Medical innovations have enabled us to wring a few more days, or months, out of life for the terminally ill; and anyone who's lost a loved one knows the outsize value of an extra hour.
But as Atul Gawande, MD, works out in a heart-breaking New Yorker piece, aggressive end-of-life intervention often comes at great cost: We spend thousands of dollars on chemotherapy, surgery and intensive care stays, often depriving patients of the chance to be with family, enjoy physical touch and stay mentally aware as they approach death:
The hard question we face, then, is not how we can afford this system's expense. It is how we can build a health-care system that will actually help dying patients achieve what's most important to them at the end of their lives.
In "a war you can't win," Gawande says, "you don't want a general who fights to the point of total annihilation." So why do many doctors try to beat back the inevitable with medicine's heavy artillery?

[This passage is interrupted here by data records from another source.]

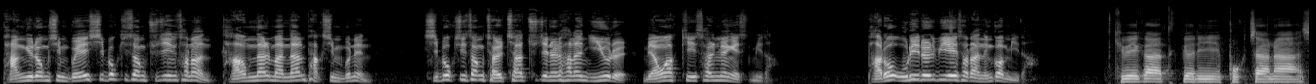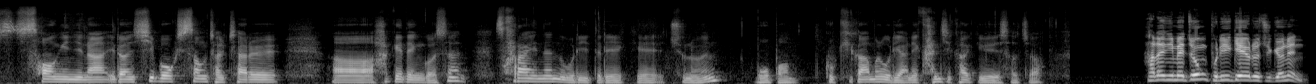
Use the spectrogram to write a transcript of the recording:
방유롱 신부의 시복시성 추진 선언 다음 날 만난 박 신부는 시복시성 절차 추진을 하는 이유를 명확히 설명했습니다. 바로 우리를 위해서라는 겁니다. 교회가 특별히 복자나 성인이나 이런 시복 시성 절차를 어, 하게 된 것은 살아있는 우리들에게 주는 모범, 그 귀감을 우리 안에 간직하기 위해서죠. 하느님의 종 브리게르 주교는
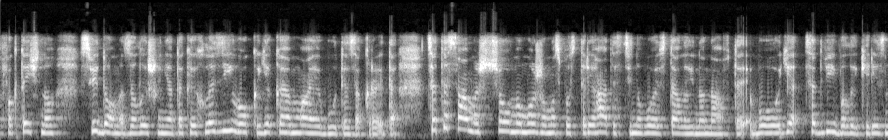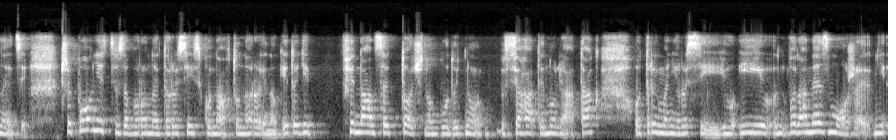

[M]any people argue that the key problem has been the financial incentives: we pay doctors to give chemotherapy and to do surgery, but not to take the time required to sort out when doing so is unwise. This certainly is a factor. (The new health-reform act was to have added Medicare coverage for these conversations, until it was deemed funding for "death panels" and stripped out of the legislation.) But the issue isn't merely a matter of financing. It arises from a still unresolved argument about what the function of medicine really is-what, in other words, we should and should not be paying for doctors to do.
Rather than attempting a summary of the essay, I'll only say, go read it. At the risk of sounding macabre, it's an issue we all have to confront at one point or another.